11. Musical Sight Words
This is a modified version of musical chairs – with an individual flare! Kids simply need a piece of paper or whiteboard and marker. You play music while they walk around their own chair at home. When the music stops, they sit as quickly as they can, write the word ‘quick and pretty,’ (my way of saying do it quickly, but neatly!) and show it to the camera. Then, repeat! Getting the kids up and moving, including music, all while practicing sight words? Yes, please!
In keeping with the musical theme of #10, singing is ALWAYS a hit. Plus, singing helps kids remember, so… yep. It is worth making a fool of yourself (“I’m a teacher, not a musician,” comes out of my mouth more often than I care to admit!). There are so many sight word songs available on YouTube for your viewing pleasure, but we love these:

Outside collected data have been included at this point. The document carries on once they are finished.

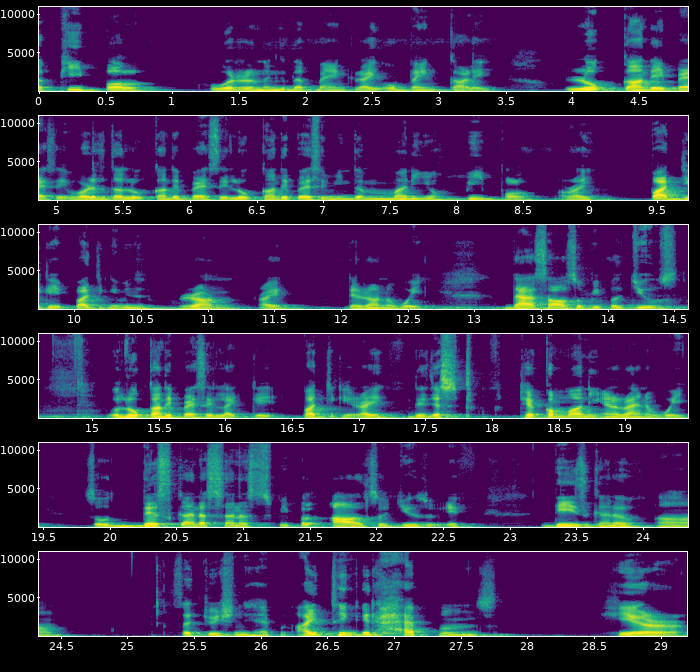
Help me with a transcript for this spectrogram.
the people who are running the bank right ਉਹ ਬੈਂਕ ਵਾਲੇ ਲੋਕਾਂ ਦੇ ਪੈਸੇ what is the ਲੋਕਾਂ ਦੇ ਪੈਸੇ ਲੋਕਾਂ ਦੇ ਪੈਸੇ mean the money of people right ਭੱਜ ਗਏ ਭੱਜ ਗਏ means run right they run away that's also people use ਉਹ ਲੋਕਾਂ ਦੇ ਪੈਸੇ ਲੈ ਕੇ ਭੱਜ ਗਏ right they just took the money and ran away so this kind of sentence people also use if these kind of um, situations happen i think it happens here a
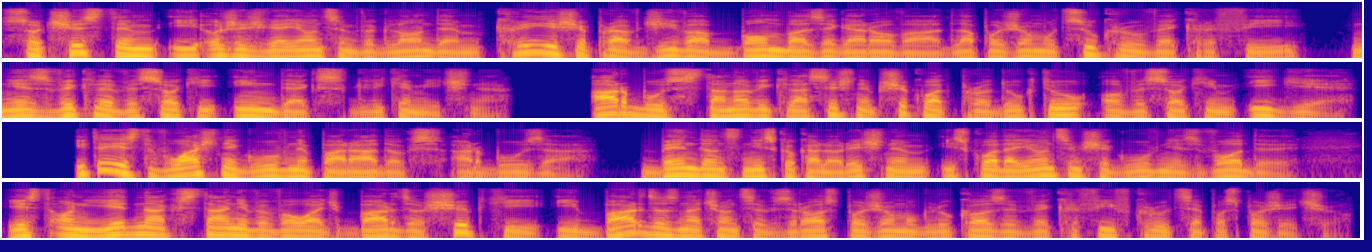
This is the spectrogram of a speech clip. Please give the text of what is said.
soczystym i orzeźwiającym wyglądem kryje się prawdziwa bomba zegarowa dla poziomu cukru we krwi, niezwykle wysoki indeks glikemiczny. Arbuz stanowi klasyczny przykład produktu o wysokim IG. I to jest właśnie główny paradoks arbuza. Będąc niskokalorycznym i składającym się głównie z wody, jest on jednak w stanie wywołać bardzo szybki i bardzo znaczący wzrost poziomu glukozy we krwi wkrótce po spożyciu.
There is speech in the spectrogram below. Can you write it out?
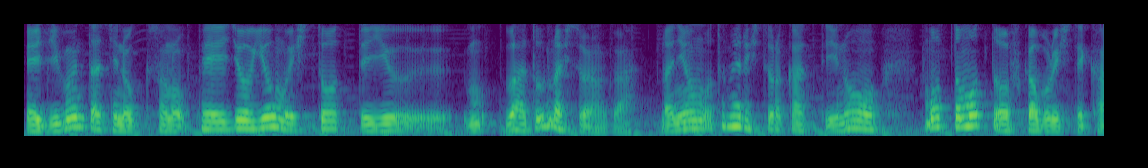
え自分たちのそのページを読む人っていうはどんな人なのか何を求める人なのかっていうのをもっともっと深掘りして考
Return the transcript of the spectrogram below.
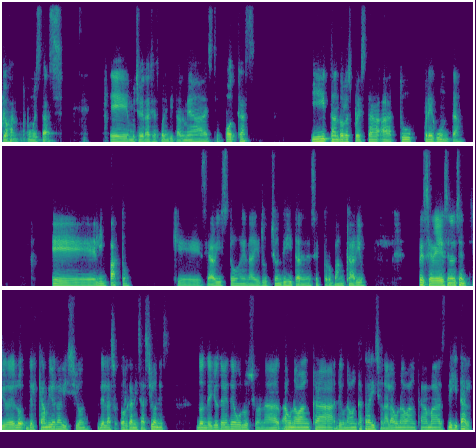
Johan, ¿cómo estás? Eh, muchas gracias por invitarme a este podcast. Y dando respuesta a tu pregunta, eh, el impacto que se ha visto en la disrupción digital en el sector bancario, pues se ve en el sentido de del cambio de la visión de las organizaciones, donde ellos deben de evolucionar a una banca, de una banca tradicional a una banca más digital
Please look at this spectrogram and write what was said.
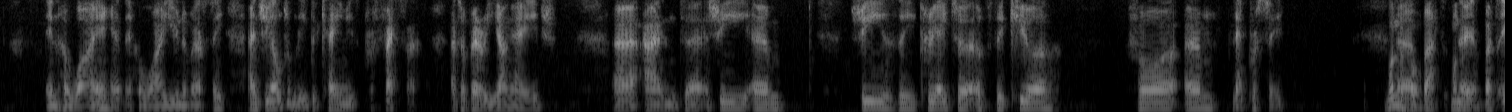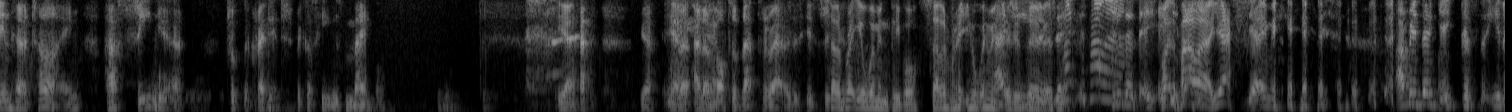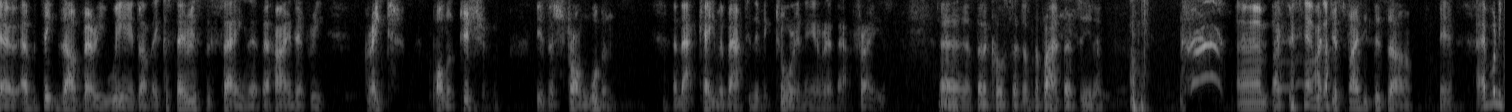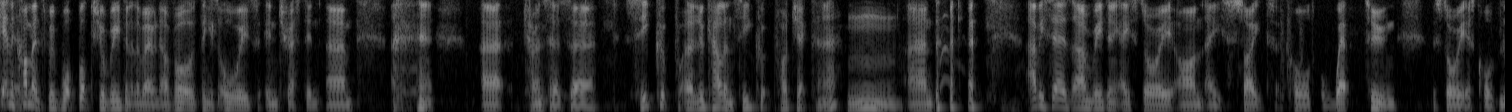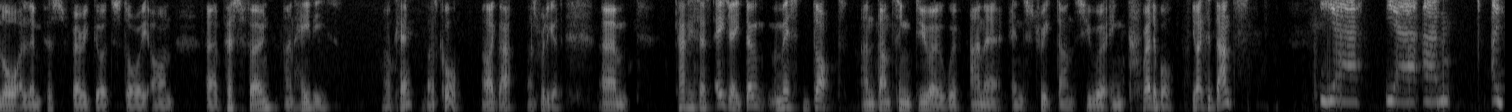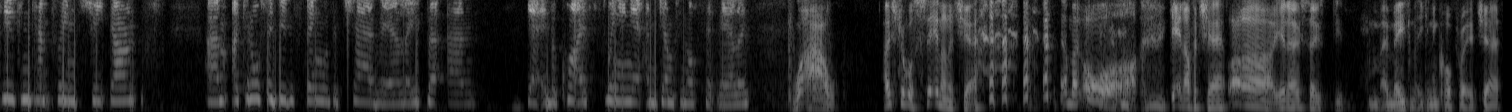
in Hawaii at the Hawaii University, and she ultimately became its professor at a very young age. Uh, and uh, she um, she's the creator of the cure for um, leprosy. Wonderful. Uh, but Wonderful. uh, but in her time, her senior took the credit because he was male. yeah. Yeah, Yeah, So- and yeah. a lot of that throughout his history. Celebrate your women, people. Celebrate your women. Actually, they deserve you it as know, much. Fight the power. Do it- Fight the is- power. Yes, Yeah. Amy. I mean, because you know um, things are very weird, aren't they? Because there is the saying that behind every great politician is a strong woman, and that came about in the Victorian era. That phrase, uh, but of course that doesn't apply. But you know, um, I just I just find it bizarre. Yeah. Everybody get in the comments with what books you're reading at the moment. I thought- think it's always interesting. Um, uh, Karen says, uh, "Secret uh, Luke Allen, secret project, huh?" Hmm. And Abby says, "I'm reading a story on a site called Webtoon. The story is called Lore Olympus. Very good story on uh, Persephone and Hades. Okay, that's cool. I like that. That's really good." Um, Kathy says, AJ, don't miss Dot and dancing duo with Anna in Street Dance. You were incredible. You like to dance? Yeah, yeah. Um, I do contemporary and street dance. Um, I can also do this thing with a chair, really, but um, yeah, it requires swinging it and jumping off it, really. Wow. I struggle sitting on a chair. I'm like, oh, getting off a chair. Oh, you know, so amazing that you can incorporate a chair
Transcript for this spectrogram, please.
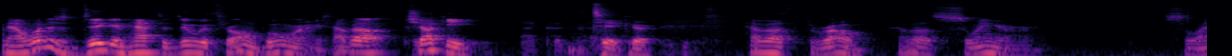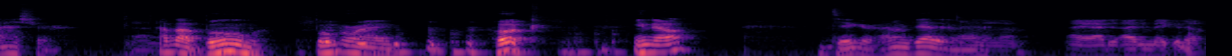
Now, what does digging have to do with throwing boomerangs? How about Chucky I couldn't. Digger? How about throw? How about swinger? Slasher? How about boom? Boomerang? Hook? You know? Digger. I don't get it, man. I don't know. I, I, I didn't make it up.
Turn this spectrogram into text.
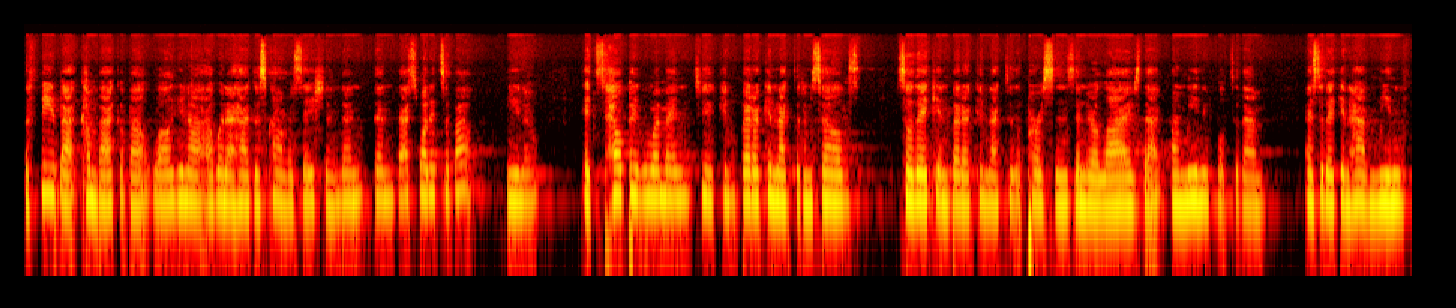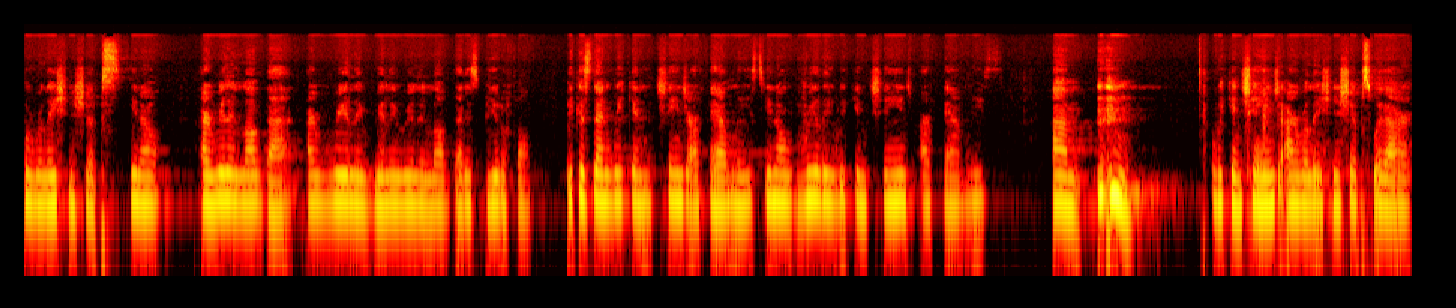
the feedback come back about, well, you know, I, when I had this conversation, then then that's what it's about. You know, it's helping women to can better connect to themselves, so they can better connect to the persons in their lives that are meaningful to them, and so they can have meaningful relationships. You know, I really love that. I really, really, really love that. It's beautiful because then we can change our families. You know, really, we can change our families. Um, we can change our relationships with our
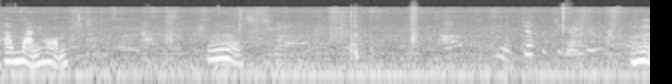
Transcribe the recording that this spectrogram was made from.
ความหวานหอม อืม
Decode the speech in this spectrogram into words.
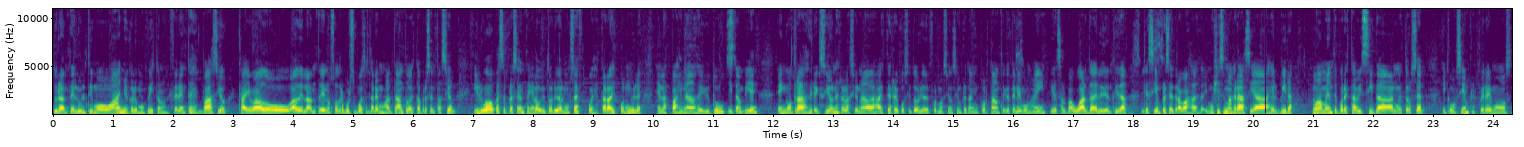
durante el último año y que lo hemos visto en los diferentes espacios que ha llevado adelante. Nosotros, por supuesto, estaremos al tanto de esta presentación y luego que se presente en el auditorio del MUSEF, pues estará disponible en las páginas de YouTube y también en otras direcciones relacionadas a este repositorio de información siempre tan importante que tenemos ahí y de salvaguarda de la identidad que siempre se trabaja desde ahí. Muchísimas gracias, Elvira, nuevamente por esta visita a nuestro set y como siempre esperemos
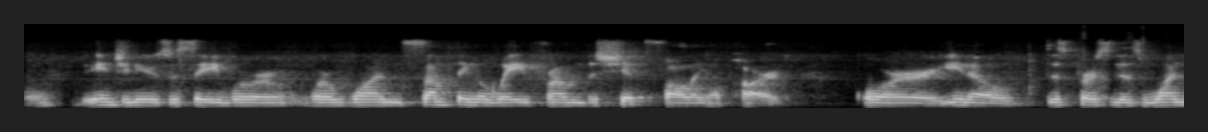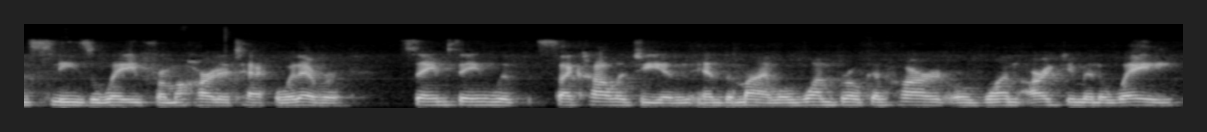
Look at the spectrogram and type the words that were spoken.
The engineers would say we're, we're one something away from the ship falling apart, or, you know, this person is one sneeze away from a heart attack or whatever. Same thing with psychology and, and the mind. We're one broken heart or one argument away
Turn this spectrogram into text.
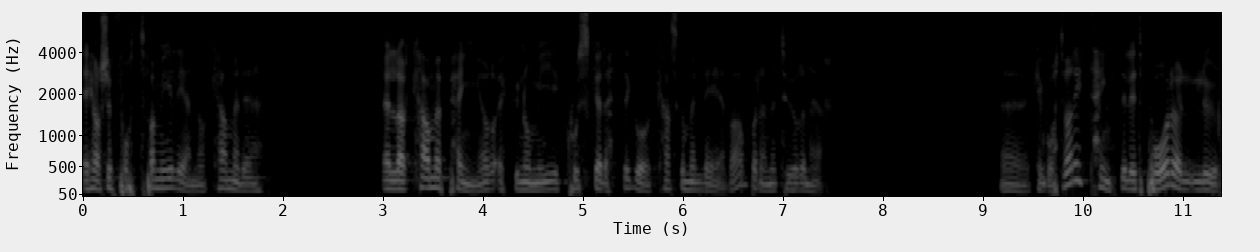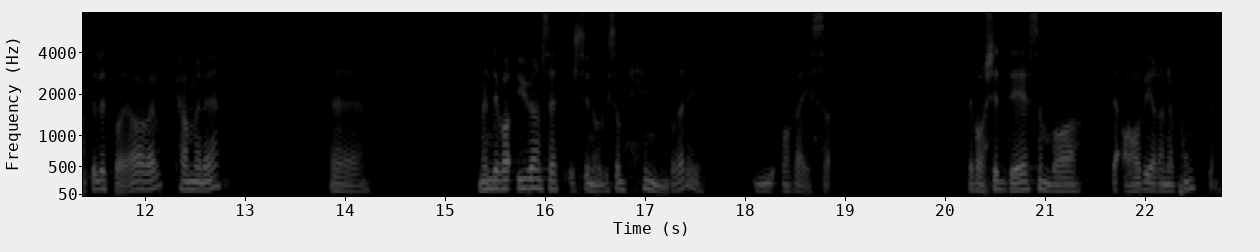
Jeg har ikke fått familie ennå. Hva med det? Eller hva med penger og økonomi? Hvordan skal dette gå? Hva skal vi leve av på denne turen her? Eh, kan godt være de tenkte litt på det og lurte litt på ja vel, hva med det? Eh, men det var uansett ikke noe som hindret dem i å reise. Det var ikke det som var det avgjørende punktet.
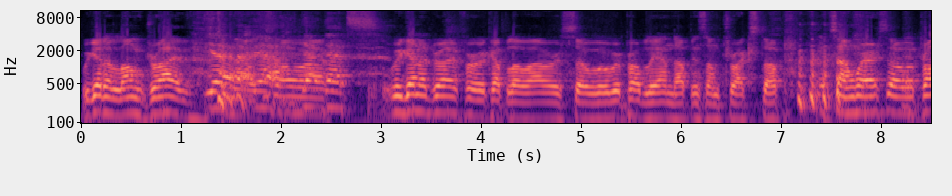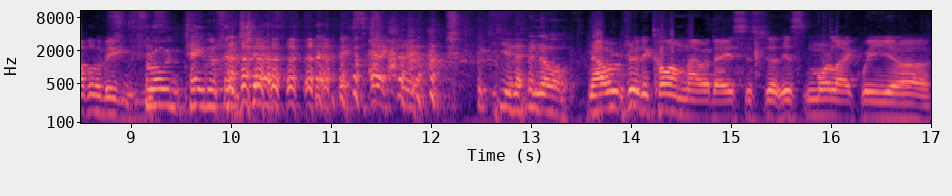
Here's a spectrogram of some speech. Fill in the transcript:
We got a long drive. Yeah, yeah, So, uh, that, that's We're gonna drive for a couple of hours, so we'll probably end up in some truck stop somewhere. So we'll probably be. Throwing tables and chairs. exactly. you never know. Now we're pretty calm nowadays. It's just, it's more like we uh,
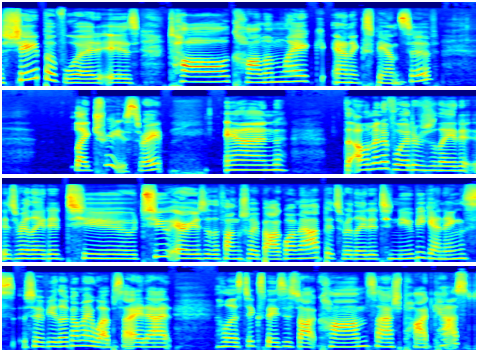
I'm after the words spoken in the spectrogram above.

- For Review: Jack Hartmann Dolch Sight Word Review
- For Introduction: Jack Hartmann New Sight Words 1 (more versions also available)
- By Guided Reading Level: Jan Richardson Sight Words – Jack Hartmann (Level H is linked here, but each level has a song) – These are also great for introducing the words!
- For Any Need: Harry Kindergarten The Sight Word Song (Version 1) (more versions are available), Harry Kindergarten Reading Robot (Version 1), Jack Hartmann Popcorn Words, Sight Words: FortNite Song (for the FortNite obsessed kids, plus you can have them get up and match the dance while they’re practicing!)
13. Snowperson/Spaceperson (Alternative to H_ngm_n)
When you know better, you do better hits home with this one. As an alternative to the game we’ve probably all played, let’s take a collective step towards doing better and eliminate this game. You can accomplish the same practice with a snowperson or a space person being drawn (or a flower, or a butterfly for example!). You draw lines (using a document camera and whiteboard or a digital whiteboard you share on your screen) for each letter of the sight word of your choice and students guess letters. Each wrong guess leads to the next part of the picture being added by you. If they get the word prior to the picture being finished, they get a point – if you finish the picture before they guess the word, you get a point.
However, you choose to engage your virtual classroom in sight word learning, remember to keep it fun and pull in as many multi-sensory approaches as you can for the best results. Let us know your favorite digital resources and games for sight words below!
Written by: Kristin Halverson
At Education to the Core, we exist to help our teachers build a stronger classroom as they connect with our community to find trusted, state-of-the-art resources designed by teachers for teachers. We aspire to be the world’s leading & most trusted community for educational resources for teachers. We improve the lives of every teacher and learner with the most comprehensive, reliable, and inclusive educational resources.
If you enjoyed what we have to offer at ETTC, be sure to join our email list, so you won’t miss a beat.